First and foremost, our home has be redesigned with its face to the sun and its back to the cold southerlies. (We added glazing to the north and removed glazing from the south.) Ironically, the smiling “face” of our home is our backyard and the “back” is the front door.
That’s OK, because much of our world is upside down now, it only makes sense to design for 180 degrees away from the status quo. That is another way of turning one’s back to inclement weather. In other words, it means saying “No thank you” to consumerism, debt, globalization, etc. Someone like Nicole Foss warns of a financial storm that will be a weather bomb of a different kind. Taking a lesson from the willow, one strategy is to turn one’s back to it. I don’t take this from a survivalist perspective, but more from a ‘Transition Culture‘ perspective.
I mention Nicole not just because of her message on The Automatic Earth, (she writes under the pen name, Stoneleigh) but also because she and her partner Raul (Ilargi) are coming to Whanganui next week to speak to our community.
I also mention Nicole and Raul because the name of their website, The Automatic Earth, comes from a Paul Simon song with the lyrics: “The boy in the bubble and the automatic earth.” I think that is cool, because they write about economic bubbles, debt deflation, etc.
As for us, we write about sustainable living, debt avoidance, low budget/high performance building/renovation and food production. We write about practical ways to turn one’s back on inclement weather of all kinds, be they weather bombs, financial tsunamis, volatile energy and food prices, etc. Perhaps I should change the name of this blog to, With a Little Luck.
Indeed, along with the best possible preparation for the challenges ahead, it will also take a little luck, and – as the lyrics below make clear – people working together. We are all about building community and I know Nicole and Raul put a big emphasis on that as well.
With a little luck, we can help it out.
We can make this whole damn thing work out.
With a little love, we can lay it down.
Can’t you feel the town exploding?
There is no end to what we can do together.
There is no end, there is no end.
The willow turns his back on inclement weather;
And if he can do it, we can do it, just me and you,

And a little luck, we can clear it up.
We can bring it in for a landing,
With a little luck, we can turn it on.
There can be no misunderstanding.

There is no end to what we can do together.
There is no end, there is no end.
The willow turns his back on inclement weather;
We can do it, just me and you.

Below you’ll find a series of images that show some of the recent ways we’ve been turning our back on “inclement weather.”
Peace, Estwing
Curing pumpkins for winter storage.
Biggest red onion I’ve ever seen.
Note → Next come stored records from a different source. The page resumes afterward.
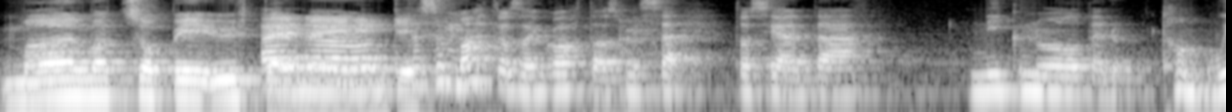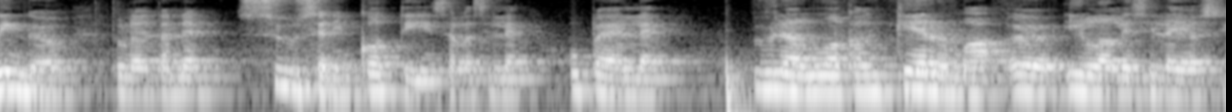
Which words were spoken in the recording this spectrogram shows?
maailmat sopii yhteen meininki. Tässä on mahtava kohtaus, missä tosiaan tämä Nick Nolte, Tom Wingo, tulee tänne Susanin kotiin sellaisille upeille yläluokan kerma ö, illallisille, jos,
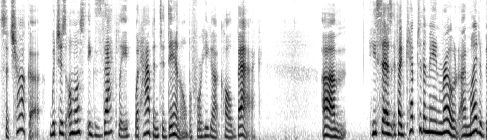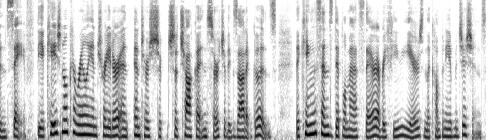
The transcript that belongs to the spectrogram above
Sachaka, which is almost exactly what happened to Dannyl before he got called back. Um, he says, if I'd kept to the main road, I might have been safe. The occasional Kyralian trader en- enters Sachaka in search of exotic goods. The king sends diplomats there every few years in the company of magicians.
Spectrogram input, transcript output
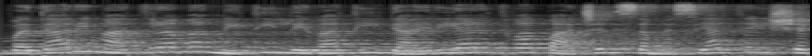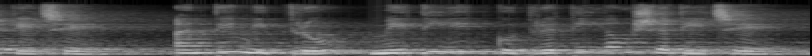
વધારે માત્રામાં મેથી લેવાથી ડાયરિયા અથવા પાચન સમસ્યા થઈ શકે છે. અંતે મિત્રો, મેથી એક કુદરતી ઔષધિ છે.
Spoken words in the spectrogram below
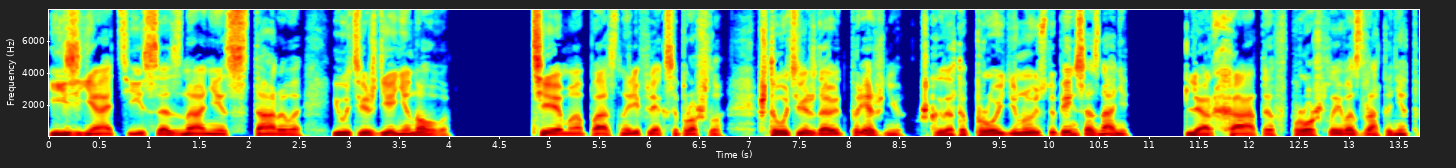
изъятие сознания старого и утверждение нового. Тема опасны рефлексы прошлого, что утверждают прежнюю, уж когда-то пройденную ступень сознания. Для архатов прошлое возврата нет,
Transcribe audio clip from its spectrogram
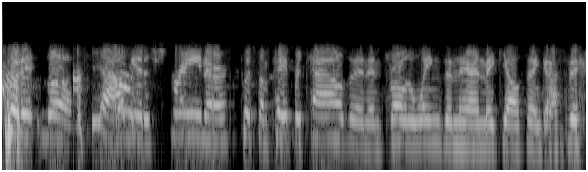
put it look. Yeah, I'll get a strainer, put some paper towels in, and throw the wings in there and make y'all think I fixed.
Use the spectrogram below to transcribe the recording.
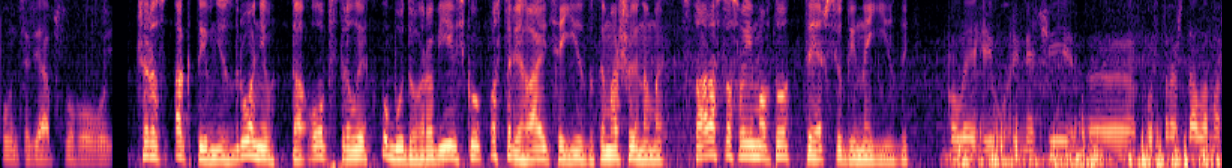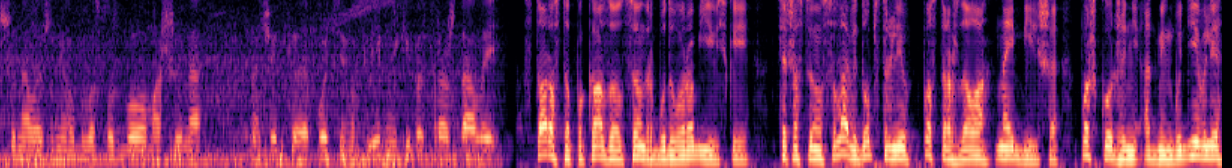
пунктів я обслуговую. Через активність дронів та обстріли у Будовороб'ївську остерігаються їздити машинами. Староста своїм авто теж сюди не їздить. Колеги у Гремячі е, постраждала машина, але ж у нього була службова машина. Значить, е, потім хлібники постраждали. Староста показує центр Будовороб'ївської. Ця частина села від обстрілів постраждала найбільше. Пошкоджені адмінбудівлі,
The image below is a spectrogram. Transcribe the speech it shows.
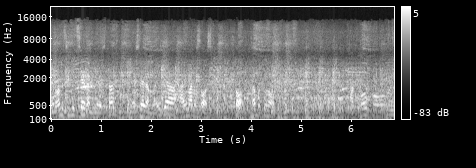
jer onda će biti sedam mjesta, ne sedam leđa, a ima nas osam. To, tamo tu noć. A koliko ovaj...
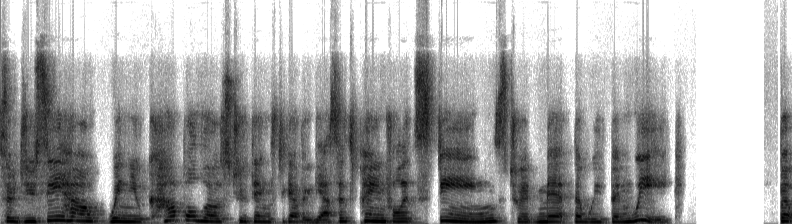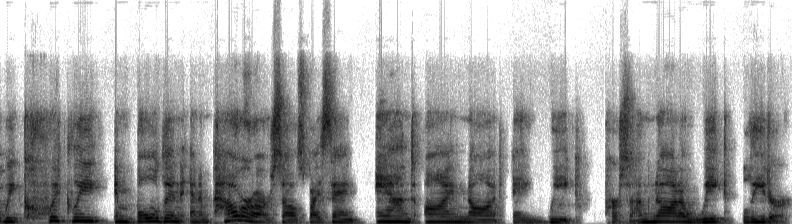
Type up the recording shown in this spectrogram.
So, do you see how when you couple those two things together, yes, it's painful, it stings to admit that we've been weak, but we quickly embolden and empower ourselves by saying, and I'm not a weak person. I'm not a weak leader.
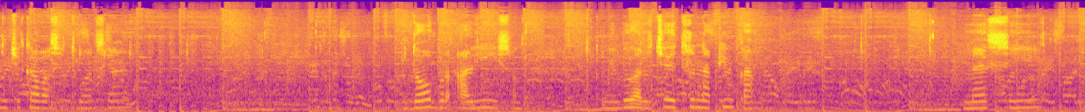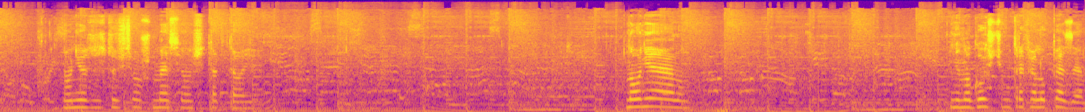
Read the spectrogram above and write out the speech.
No, ciekawa sytuacja. Dobra, Alison. To nie była dla ciebie trudna piłka. Messi. No nie, to jest wciąż Messi, on się tak daje. No nie, no. Nie no, gościu trafia Lopezem.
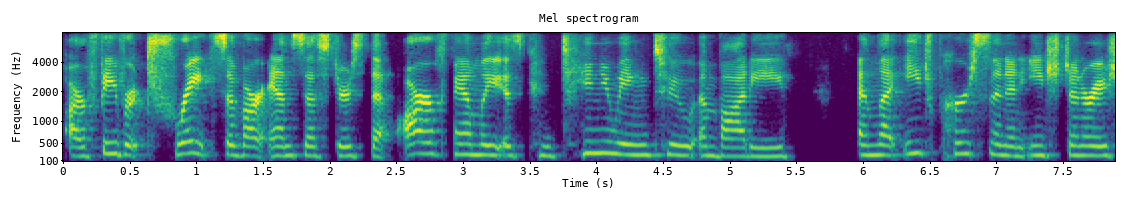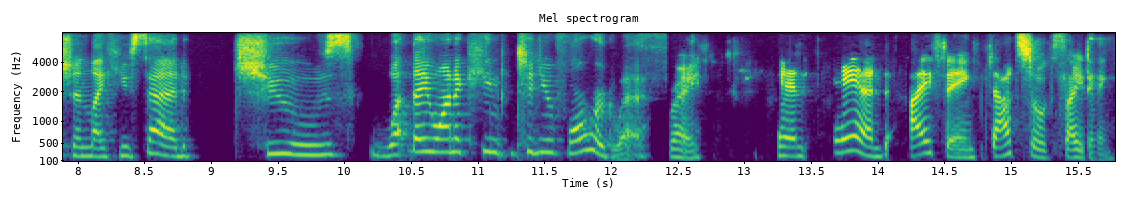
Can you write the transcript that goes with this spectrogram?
our favorite traits of our ancestors that our family is continuing to embody. And let each person in each generation, like you said, choose what they want to continue forward with. Right. And and I think that's so exciting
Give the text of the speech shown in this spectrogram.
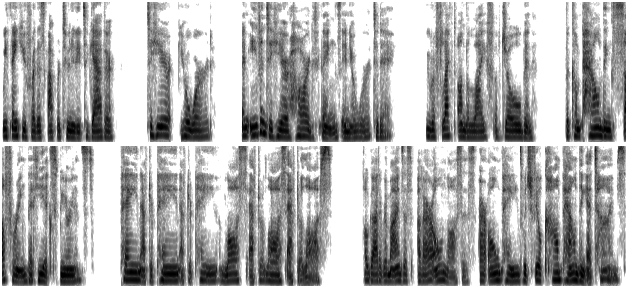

Go compost!
Salad greens awaiting Nicole and Raul.

1,000 litres of water storage.

Inaugural lighting of Shacklock 501 coincided with a 6 hour power outage.

We baked 3 loaves of bread and made a huge vege soup to celebrate the power outage.